For many retirees today, the first order of business after retiring is moving to a more forgiving climate or moving closer to children and grandchildren. And, many retirees who relocate for retirement do so with the goal of finding a comfortable, smaller home that makes it possible for them to age in place. Being in a new home that makes retirement more about relaxation and less about work is even sweeter when the moving process goes smoothly. Our tips for a stress-free move will help you relocate with ease.
Table of Contents
1. Research Your New Community
When you decide to relocate for retirement, it is important to be aware of services in the region that can make your golden years more manageable. If you are planning to age in place, you should know which contractors, cleaning services, health care services, and transportation services are available to help you be as independent as possible. Contractors can modify your home, for example, to make it easier for you to get in and out of your bathtub and up and down your stairs. Similarly, cleaning services can take care of chores that become difficult as your mobility decreases.
2. Get a Floor Plan of Your New Home
If you’ve lived in the same home for several years, as most seniors do, you may not know how your belongings will fit into your new place. And, you may be worried about what you can take with you if you are downsizing. One of the first steps you should take is looking over the floor plan of your new home. You’ll be able to decide where to put your furniture and have a clearer picture of your home even before you begin to pack.
For some seniors, having the floor plan of their new home is essential because they won’t have as much space as they were accustomed to, and they cannot take all their belongings with them. Downsizing gives you the opportunity to donate items that you do not use or to give items to your children that you have been storing since their childhood. Your grandchildren especially will enjoy seeing mementos and keepsakes from when their parents were young. Many seniors enjoy having a reason to purge and knowing their new home will not be as cluttered as their previous one. They also appreciate that it is far more affordable to move fewer items to their new home.
3. Have Plenty of Help
Moving to a new place is a lot of work, and seniors run the risk of injury when they attempt to move furniture or other items that are too heavy for them. One option is to enlist family members to help. Family members can make sure that your items are properly labeled and organized in the moving truck to ensure that items you will need immediately, such as your bedroom furniture and toiletries, are easy to access.

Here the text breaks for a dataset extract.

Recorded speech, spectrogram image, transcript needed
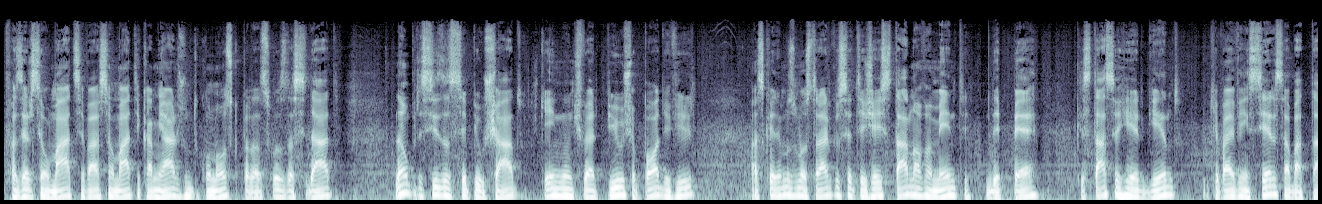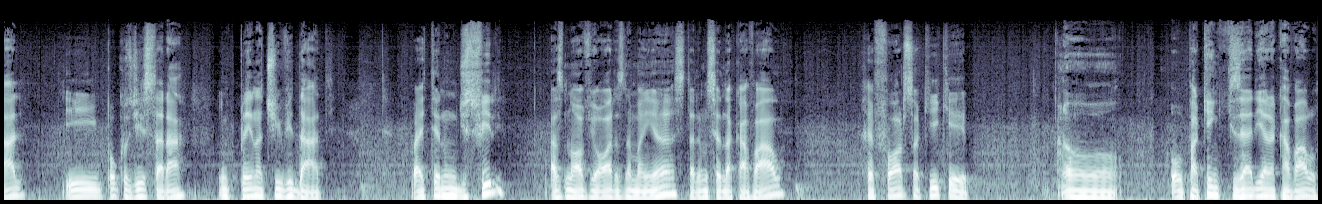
fazer seu mate, cevar seu mate e caminhar junto conosco pelas ruas da cidade. Não precisa ser pilchado. Quem não tiver pilcha pode vir. Mas queremos mostrar que o CTG está novamente de pé, que está se reerguendo, que vai vencer essa batalha e em poucos dias estará em plena atividade. Vai ter um desfile às 9 horas da manhã, estaremos sendo a cavalo. Reforço aqui que o, para quem quiser ir a cavalo,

Family members also can help seniors sort items as part of the downsizing process. It can be emotional, and going through mementos and keepsakes as a family can ease some of the pain and give everyone a chance to share the joyful memories while deciding what to keep, what to donate to charity, and what to give to family members themselves. If it is too difficult for family members to help their loved ones downsize and prepare for a move, senior move managers are available to assist everyone in the process.
Another type of help you can enlist when relocating for retirement is a moving company. Many moving companies offer packing, loading, hauling, unloading, and unpacking services. These services especially are helpful for seniors moving hundreds of miles from home or for seniors who don’t have family nearby to assist in the packing process.
Relocating for retirement is often bittersweet for seniors. However, knowing that you are downsizing to a home that will make aging in place easier often is worth the time and energy it takes to move. If you research your new community, get a floor plan of your new home, and have plenty of help, your move can be stress-free.
Image via Flickr by Knight Foundation